Q Describe your favourite writing space.
Something I deliberately trained myself to do was to not get attached to any specific writing space. I can write anywhere. (Mostly on a little breakfast table propped up on the bed though!)

Q Who are your favourite authors?
Vikram Seth, Toni Morrison, Leo Tolstoy, Alexander McCall Smith, Saradindu Banerjee, Ashapurna Devi, Chimamanda Ngozi Adichie.

Q Which book/author should be banned on grounds of bad taste?
We’ve had so much of this banning business on political grounds that I’d rather not say. I really don’t think books should be banned. (His name begins with C and he once judged a dance show.)

Q Which is the most under-rated book?
There must be thousands. The one I am thinking of right now is a slender memoir, A Life Misspent, by Suryakant Tripathi ‘Nirala’, the great Hindi poet, and has been translated masterfully by Satti Khanna. It’s so moving and so edgy that I went right ahead and got my students to read it (at the time I was teaching undergrads for a year at Ashoka).
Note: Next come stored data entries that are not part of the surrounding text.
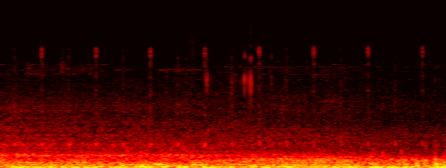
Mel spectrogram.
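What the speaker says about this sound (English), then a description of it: "we are about to drive across the bridge to Astoria" A car drives across the bridge into Astoria, Oregon, with a loud, steady road rumble and engine drone filling the cabin and faint ticking on top, with no talking.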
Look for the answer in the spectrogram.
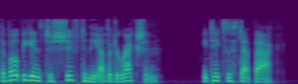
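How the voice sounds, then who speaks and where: A woman narrates a first-person thriller audiobook in a low voice. The recording is dry and close, with the scripted flow of a novel being read. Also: normal speed, husky, no room sound.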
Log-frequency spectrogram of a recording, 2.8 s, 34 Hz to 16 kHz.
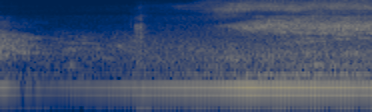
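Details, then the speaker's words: Nissan V6 3000-series engine with 219,000 miles, just started first try in a cheaply bought car. A low, steady hum firms up into a smooth idle with no knocks or misses, a normal idle. "whoa nice the first one fired right up 219,000 miles dang that sounds pretty good"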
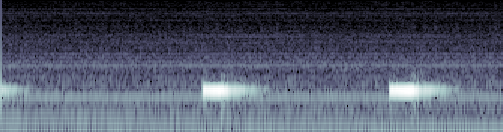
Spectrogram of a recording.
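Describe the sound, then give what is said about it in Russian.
Telephone line tones during a call to the police: a steady low tone with two louder, longer beeps about a second apart, and no voices. “Вы извините, но я вынужден вызвать полицию.”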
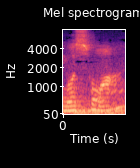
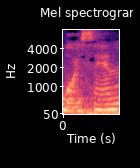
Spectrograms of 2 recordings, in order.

Q Which are your favourite children’s books?
Gosainbaganer Bhoot (translated as The Ghost of Gosain Bagan by Nirmal Kanti Bhattacharjee), one of my favourite novels by Shirshendu Mukhopadhyay, a delicious ghost story that I was obsessed with as a kid. Entire volumes of Saradindu Banerjee. I love the Harry Potter novels — Saurav and I bought the entire set as a first present to ourselves after we got married. Ballet Shoes by Noel Streatfeild and The Railway Children by E. Nesbit.

Q Which classics do you want to read?
All six volumes of In Search of Lost Time by Marcel Proust!

Q Your favourite literary character.
Byomkesh Bakshi.

Q Which is the funniest book you have read?
Me Talk Pretty One Day by David Sedaris

Q Which is the most erotic book you have read?
The Thorn Birds by Colleen McCullough. It’s not the book but the timing. I read it when I must have been 12 or 13 — and damn, it seemed unbelievably erotic! (In our school library, the page numbers of chapters with sexual content were helpfully noted in the title page!)

Q Which is the book you wish you had written?
A Suitable Boy by Vikram Seth.

Q Your favourite word.
Cake.

Tags: toni morrison, vikram seth